Format

Send to

Choose Destination
Ann Intern Med. 2017 May 2;166(9):637-648. doi: 10.7326/M16-2575. Epub 2017 Mar 21.

Oral Direct-Acting Agent Therapy for Hepatitis C Virus Infection: A Systematic Review.

Author information

1
From Johns Hopkins University School of Medicine, Baltimore, Maryland; University of Florida, Gainesville, Florida; and University of North Carolina at Chapel Hill, Chapel Hill, North Carolina.

Abstract

Background:

Rapid improvements in hepatitis C virus (HCV) therapy have led to the approval of multiple oral direct-acting antiviral (DAA) regimens by the U.S. Food and Drug Administration (FDA) for treatment of chronic HCV infection.

Purpose:

To summarize published literature on the efficacy and safety of oral DAAs for treatment of persons with chronic HCV infection.

Data Sources:

MEDLINE and EMBASE from inception through 1 November 2016.

Study Selection:

42 English-language studies from controlled and single-group registered clinical trials of adults with HCV infection that evaluated at least 8 weeks of an FDA-approved interferon-free HCV regimen that included at least 2 DAAs.

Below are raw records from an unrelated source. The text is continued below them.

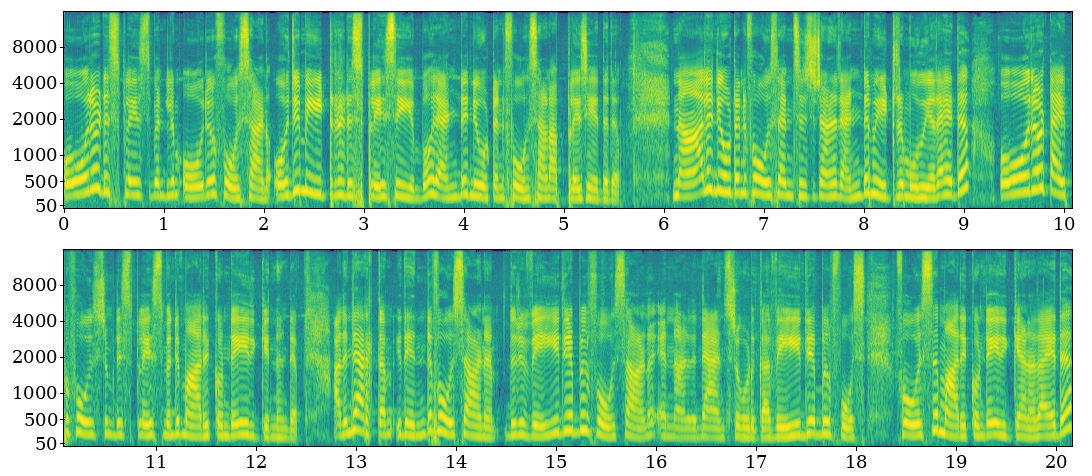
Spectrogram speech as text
ഓരോ ഡിസ്പ്ലേസ്മെന്റിലും ഓരോ ഫോഴ്സാണ് ഒരു മീറ്റർ ഡിസ്പ്ലേസ് ചെയ്യുമ്പോൾ രണ്ട് ന്യൂട്ടൺ ഫോഴ്സാണ് അപ്ലൈ ചെയ്തത്. നാല് ന്യൂട്ടൺ ഫോഴ്സ് അനുസരിച്ചിട്ടാണ് രണ്ട് മീറ്റർ മൂവ് ചെയ്യുക. അതായത് ഓരോ ടൈപ്പ് ഫോഴ്സിനും ഡിസ്പ്ലേസ്മെന്റ് മാറിക്കൊണ്ടേയിരിക്കുന്നുണ്ട്. അതിന്റെ അർത്ഥം ഇത് എന്ത് ഫോഴ്സാണ് ഇതൊരു വേരിയബിൾ ഫോഴ്സ് ആണ് എന്നാണ് ഇതിന്റെ ആൻസർ കൊടുക്കുക. വേരിയബിൾ ഫോഴ്സ് ഫോഴ്സ് മാറിക്കൊണ്ടേയിരിക്കുകയാണ്. അതായത്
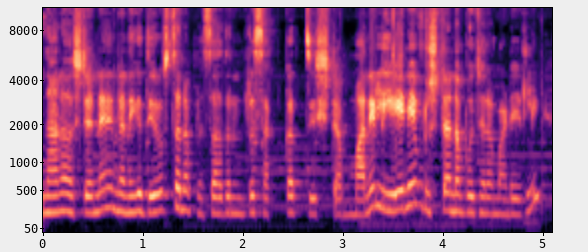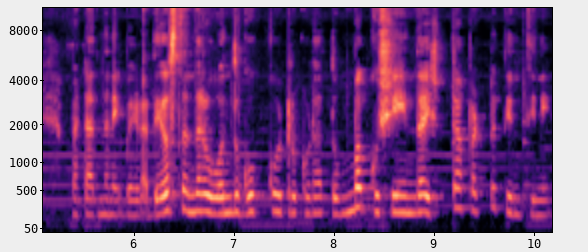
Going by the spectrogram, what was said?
ನಾನು ಅಷ್ಟೇ ನನಗೆ ದೇವಸ್ಥಾನ ಪ್ರಸಾದ ಅಂದರೆ ಸಖತ್ ಇಷ್ಟ. ಮನೇಲಿ ಏನೇ ಮೃಷ್ಟಾನ್ನ ಭೋಜನ ಮಾಡಿರಲಿ ಬಟ್ ಅದು ನನಗೆ ಬೇಡ. ದೇವಸ್ಥಾನದಲ್ಲಿ ಒಂದು ಗುಕ್ ಕೊಟ್ಟರು ಕೂಡ ತುಂಬ ಖುಷಿಯಿಂದ ಇಷ್ಟಪಟ್ಟು ತಿಂತೀನಿ.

Data Extraction:

Two investigators abstracted data on study design, patient characteristics, and virologic and safety outcomes sequentially and assessed quality independently.

Data Synthesis:

Six DAA regimens showed high sustained virologic response (SVR) rates (>95%) in patients with HCV genotype 1 infection without cirrhosis, including those with HIV co-infection. Effective treatments for HCV genotype 3 infection are limited (2 DAA regimens). Patients with hepatic decompensation, particularly those with Child-Turcotte-Pugh class C disease, had lower SVR rates (78% to 87%) than other populations. The addition of ribavirin was associated with increased SVR rates for certain DAA regimens and patient groups. Overall rates of serious adverse events and treatment discontinuation were low (<10% in the general population); regimens that included ribavirin had more mild or moderate adverse events than those without.

Limitations:

Twenty-three studies had moderate risk of bias (10 were open-label single-group trials, 11 had limited information on concealment of the allocation scheme, and 5 had selective outcome reporting). All but 1 of the studies were industry-funded. Heterogeneity of interventions precluded pooling.

Conclusion:

Multiple oral DAA regimens show high rates of safety, tolerability, and efficacy for treatment of HCV genotype 1 infection, particularly among persons without cirrhosis.

Primary Funding Source:

Patient-Centered Outcomes Research Institute. (PROSPERO: CRD42014009711).

PMID:
28319996
PMCID:
PMC5486987
DOI:
10.7326/M16-2575
[Indexed for MEDLINE]
Free PMC Article

Supplemental Content

Full text links

Icon for Silverchair Information Systems Icon for PubMed Central
Loading ...
Support Center